◆ Work order:
Would you please set down the entries below exactly as shown?

===== Records for this exercise =====

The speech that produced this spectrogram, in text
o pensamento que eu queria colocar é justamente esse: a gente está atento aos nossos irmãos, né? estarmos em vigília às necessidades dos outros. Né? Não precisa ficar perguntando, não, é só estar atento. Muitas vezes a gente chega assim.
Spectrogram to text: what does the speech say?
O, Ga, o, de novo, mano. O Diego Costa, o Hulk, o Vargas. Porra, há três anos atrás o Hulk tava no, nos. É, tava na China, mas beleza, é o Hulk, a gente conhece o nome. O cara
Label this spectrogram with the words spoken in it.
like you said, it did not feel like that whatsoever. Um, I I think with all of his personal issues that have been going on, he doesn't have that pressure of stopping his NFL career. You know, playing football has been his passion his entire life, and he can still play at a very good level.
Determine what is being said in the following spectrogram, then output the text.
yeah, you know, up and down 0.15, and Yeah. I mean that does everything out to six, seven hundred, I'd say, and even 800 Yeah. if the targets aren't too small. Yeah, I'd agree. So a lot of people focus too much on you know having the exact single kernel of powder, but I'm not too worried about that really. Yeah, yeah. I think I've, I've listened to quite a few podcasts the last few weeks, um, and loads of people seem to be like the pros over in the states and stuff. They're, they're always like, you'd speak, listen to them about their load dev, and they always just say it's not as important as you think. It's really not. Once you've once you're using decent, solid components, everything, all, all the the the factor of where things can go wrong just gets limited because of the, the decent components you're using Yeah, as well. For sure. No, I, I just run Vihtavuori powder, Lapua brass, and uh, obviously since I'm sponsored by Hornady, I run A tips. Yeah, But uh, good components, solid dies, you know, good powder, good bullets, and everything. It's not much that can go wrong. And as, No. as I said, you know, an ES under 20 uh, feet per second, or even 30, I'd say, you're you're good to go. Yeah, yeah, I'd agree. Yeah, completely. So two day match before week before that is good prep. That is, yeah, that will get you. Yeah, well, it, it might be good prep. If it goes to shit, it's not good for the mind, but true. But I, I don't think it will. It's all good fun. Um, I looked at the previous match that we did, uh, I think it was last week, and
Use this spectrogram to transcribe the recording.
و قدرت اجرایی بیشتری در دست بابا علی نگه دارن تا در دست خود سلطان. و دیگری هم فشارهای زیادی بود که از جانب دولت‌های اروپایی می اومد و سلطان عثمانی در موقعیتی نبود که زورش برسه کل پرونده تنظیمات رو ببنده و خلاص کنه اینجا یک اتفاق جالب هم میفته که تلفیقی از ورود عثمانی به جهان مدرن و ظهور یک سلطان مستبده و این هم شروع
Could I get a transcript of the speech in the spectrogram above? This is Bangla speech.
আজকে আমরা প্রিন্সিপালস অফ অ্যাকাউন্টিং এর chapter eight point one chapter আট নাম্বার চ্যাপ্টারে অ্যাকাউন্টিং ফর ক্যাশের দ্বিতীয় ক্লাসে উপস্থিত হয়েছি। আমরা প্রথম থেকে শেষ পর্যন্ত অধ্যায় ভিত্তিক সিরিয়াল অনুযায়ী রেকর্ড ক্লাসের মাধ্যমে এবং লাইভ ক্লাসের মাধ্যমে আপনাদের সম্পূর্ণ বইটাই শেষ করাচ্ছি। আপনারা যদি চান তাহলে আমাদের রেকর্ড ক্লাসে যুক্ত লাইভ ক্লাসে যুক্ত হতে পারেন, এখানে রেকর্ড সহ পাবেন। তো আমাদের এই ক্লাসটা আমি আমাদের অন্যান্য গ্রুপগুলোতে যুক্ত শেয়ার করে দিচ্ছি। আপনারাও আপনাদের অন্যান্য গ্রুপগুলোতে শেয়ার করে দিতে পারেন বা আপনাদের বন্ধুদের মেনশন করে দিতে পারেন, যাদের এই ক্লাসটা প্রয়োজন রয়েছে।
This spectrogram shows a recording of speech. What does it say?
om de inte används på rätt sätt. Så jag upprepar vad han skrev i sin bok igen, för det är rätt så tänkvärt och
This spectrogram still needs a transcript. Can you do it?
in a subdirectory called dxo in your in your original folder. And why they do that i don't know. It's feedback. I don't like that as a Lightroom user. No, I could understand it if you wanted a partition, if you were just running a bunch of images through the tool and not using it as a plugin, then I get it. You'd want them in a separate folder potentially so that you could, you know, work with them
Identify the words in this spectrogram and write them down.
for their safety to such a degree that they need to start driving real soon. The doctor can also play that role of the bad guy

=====

◆ Final answer:
The speech that produced this spectrogram, in text
o pensamento que eu queria colocar é justamente esse: a gente está atento aos nossos irmãos, né? estarmos em vigília às necessidades dos outros. Né? Não precisa ficar perguntando, não, é só estar atento. Muitas vezes a gente chega assim.
Spectrogram to text: what does the speech say?
O, Ga, o, de novo, mano. O Diego Costa, o Hulk, o Vargas. Porra, há três anos atrás o Hulk tava no, nos. É, tava na China, mas beleza, é o Hulk, a gente conhece o nome. O cara
Label this spectrogram with the words spoken in it.
like you said, it did not feel like that whatsoever. Um, I I think with all of his personal issues that have been going on, he doesn't have that pressure of stopping his NFL career. You know, playing football has been his passion his entire life, and he can still play at a very good level.
Determine what is being said in the following spectrogram, then output the text.
yeah, you know, up and down 0.15, and Yeah. I mean that does everything out to six, seven hundred, I'd say, and even 800 Yeah. if the targets aren't too small. Yeah, I'd agree. So a lot of people focus too much on you know having the exact single kernel of powder, but I'm not too worried about that really. Yeah, yeah. I think I've, I've listened to quite a few podcasts the last few weeks, um, and loads of people seem to be like the pros over in the states and stuff. They're, they're always like, you'd speak, listen to them about their load dev, and they always just say it's not as important as you think. It's really not. Once you've once you're using decent, solid components, everything, all, all the the the factor of where things can go wrong just gets limited because of the, the decent components you're using Yeah, as well. For sure. No, I, I just run Vihtavuori powder, Lapua brass, and uh, obviously since I'm sponsored by Hornady, I run A tips. Yeah, But uh, good components, solid dies, you know, good powder, good bullets, and everything. It's not much that can go wrong. And as, No. as I said, you know, an ES under 20 uh, feet per second, or even 30, I'd say, you're you're good to go. Yeah, yeah, I'd agree. Yeah, completely. So two day match before week before that is good prep. That is, yeah, that will get you. Yeah, well, it, it might be good prep. If it goes to shit, it's not good for the mind, but true. But I, I don't think it will. It's all good fun. Um, I looked at the previous match that we did, uh, I think it was last week, and
Use this spectrogram to transcribe the recording.
و قدرت اجرایی بیشتری در دست بابا علی نگه دارن تا در دست خود سلطان. و دیگری هم فشارهای زیادی بود که از جانب دولت‌های اروپایی می اومد و سلطان عثمانی در موقعیتی نبود که زورش برسه کل پرونده تنظیمات رو ببنده و خلاص کنه اینجا یک اتفاق جالب هم میفته که تلفیقی از ورود عثمانی به جهان مدرن و ظهور یک سلطان مستبده و این هم شروع
Could I get a transcript of the speech in the spectrogram above? This is Bangla speech.
আজকে আমরা প্রিন্সিপালস অফ অ্যাকাউন্টিং এর chapter eight point one chapter আট নাম্বার চ্যাপ্টারে অ্যাকাউন্টিং ফর ক্যাশের দ্বিতীয় ক্লাসে উপস্থিত হয়েছি। আমরা প্রথম থেকে শেষ পর্যন্ত অধ্যায় ভিত্তিক সিরিয়াল অনুযায়ী রেকর্ড ক্লাসের মাধ্যমে এবং লাইভ ক্লাসের মাধ্যমে আপনাদের সম্পূর্ণ বইটাই শেষ করাচ্ছি। আপনারা যদি চান তাহলে আমাদের রেকর্ড ক্লাসে যুক্ত লাইভ ক্লাসে যুক্ত হতে পারেন, এখানে রেকর্ড সহ পাবেন। তো আমাদের এই ক্লাসটা আমি আমাদের অন্যান্য গ্রুপগুলোতে যুক্ত শেয়ার করে দিচ্ছি। আপনারাও আপনাদের অন্যান্য গ্রুপগুলোতে শেয়ার করে দিতে পারেন বা আপনাদের বন্ধুদের মেনশন করে দিতে পারেন, যাদের এই ক্লাসটা প্রয়োজন রয়েছে।
This spectrogram shows a recording of speech. What does it say?
om de inte används på rätt sätt. Så jag upprepar vad han skrev i sin bok igen, för det är rätt så tänkvärt och
This spectrogram still needs a transcript. Can you do it?
in a subdirectory called dxo in your in your original folder. And why they do that i don't know. It's feedback. I don't like that as a Lightroom user. No, I could understand it if you wanted a partition, if you were just running a bunch of images through the tool and not using it as a plugin, then I get it. You'd want them in a separate folder potentially so that you could, you know, work with them
Identify the words in this spectrogram and write them down.
for their safety to such a degree that they need to start driving real soon. The doctor can also play that role of the bad guy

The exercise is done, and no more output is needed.